#### What you will do:
Omit the images and reproduce the rest of the entries exactly.
Exercise material Start Marker
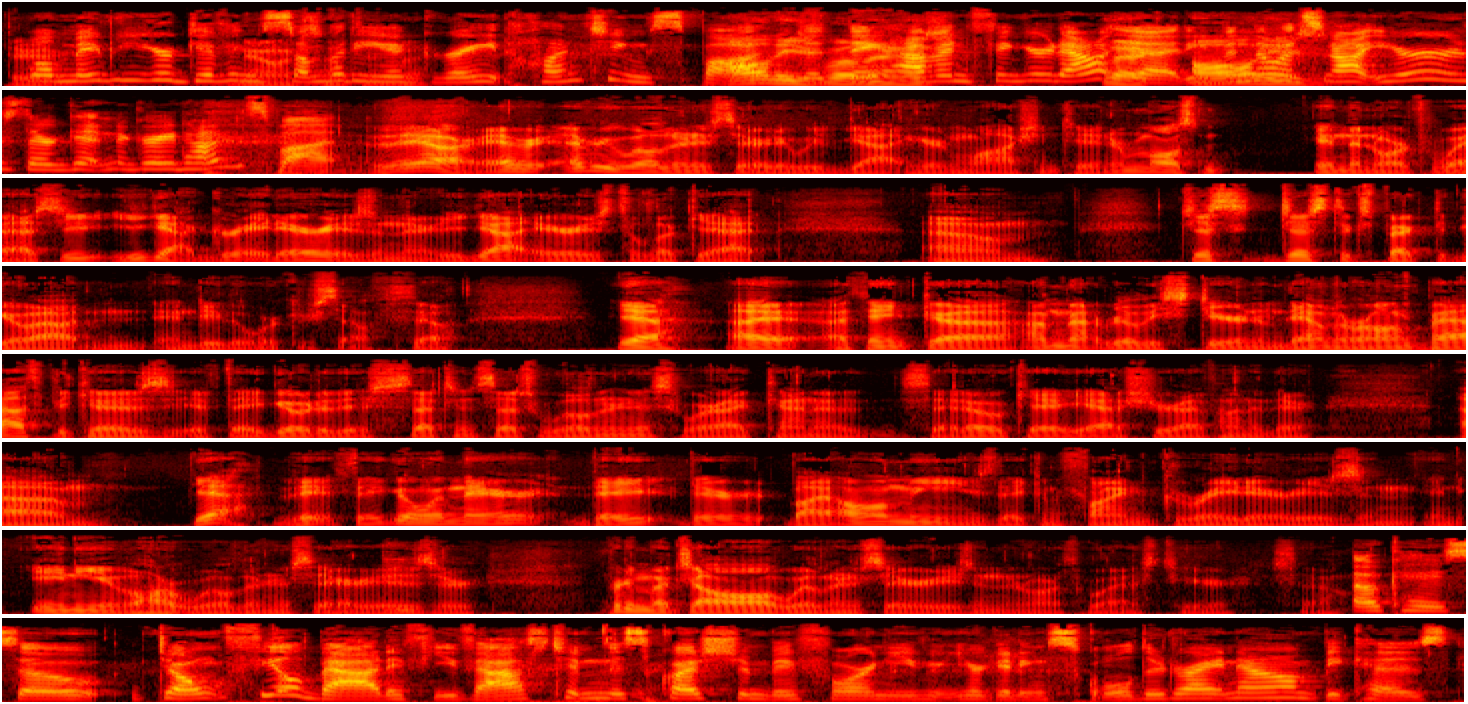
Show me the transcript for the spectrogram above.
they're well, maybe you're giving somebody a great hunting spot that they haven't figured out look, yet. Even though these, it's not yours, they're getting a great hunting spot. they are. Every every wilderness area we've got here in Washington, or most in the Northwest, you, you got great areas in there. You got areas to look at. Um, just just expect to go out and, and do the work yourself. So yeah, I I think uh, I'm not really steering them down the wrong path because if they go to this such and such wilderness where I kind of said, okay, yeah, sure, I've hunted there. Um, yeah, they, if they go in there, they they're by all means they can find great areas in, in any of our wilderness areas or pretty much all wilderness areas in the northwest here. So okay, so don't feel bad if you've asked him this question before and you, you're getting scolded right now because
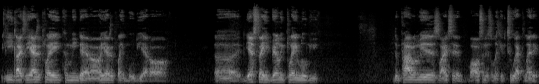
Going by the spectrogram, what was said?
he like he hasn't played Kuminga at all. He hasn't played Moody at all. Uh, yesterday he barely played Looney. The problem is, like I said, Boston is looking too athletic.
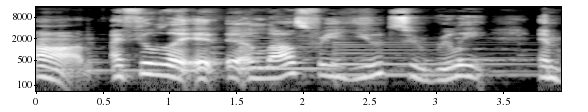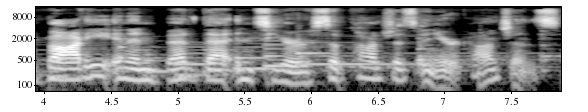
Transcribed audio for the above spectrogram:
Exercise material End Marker
#### Task answer:
Show me the transcript for the spectrogram above.
they're well, maybe you're giving somebody a great hunting spot that they haven't figured out look, yet. Even though these, it's not yours, they're getting a great hunting spot. they are. Every every wilderness area we've got here in Washington, or most in the Northwest, you, you got great areas in there. You got areas to look at. Um, just just expect to go out and, and do the work yourself. So yeah, I I think uh, I'm not really steering them down the wrong path because if they go to this such and such wilderness where I kind of said, okay, yeah, sure, I've hunted there. Um, yeah, they, if they go in there, they they're by all means they can find great areas in, in any of our wilderness areas or pretty much all wilderness areas in the northwest here. So okay, so don't feel bad if you've asked him this question before and you, you're getting scolded right now because
Going by the spectrogram, what was said?
he like he hasn't played Kuminga at all. He hasn't played Moody at all. Uh, yesterday he barely played Looney. The problem is, like I said, Boston is looking too athletic.
Transcribed audio for the above spectrogram:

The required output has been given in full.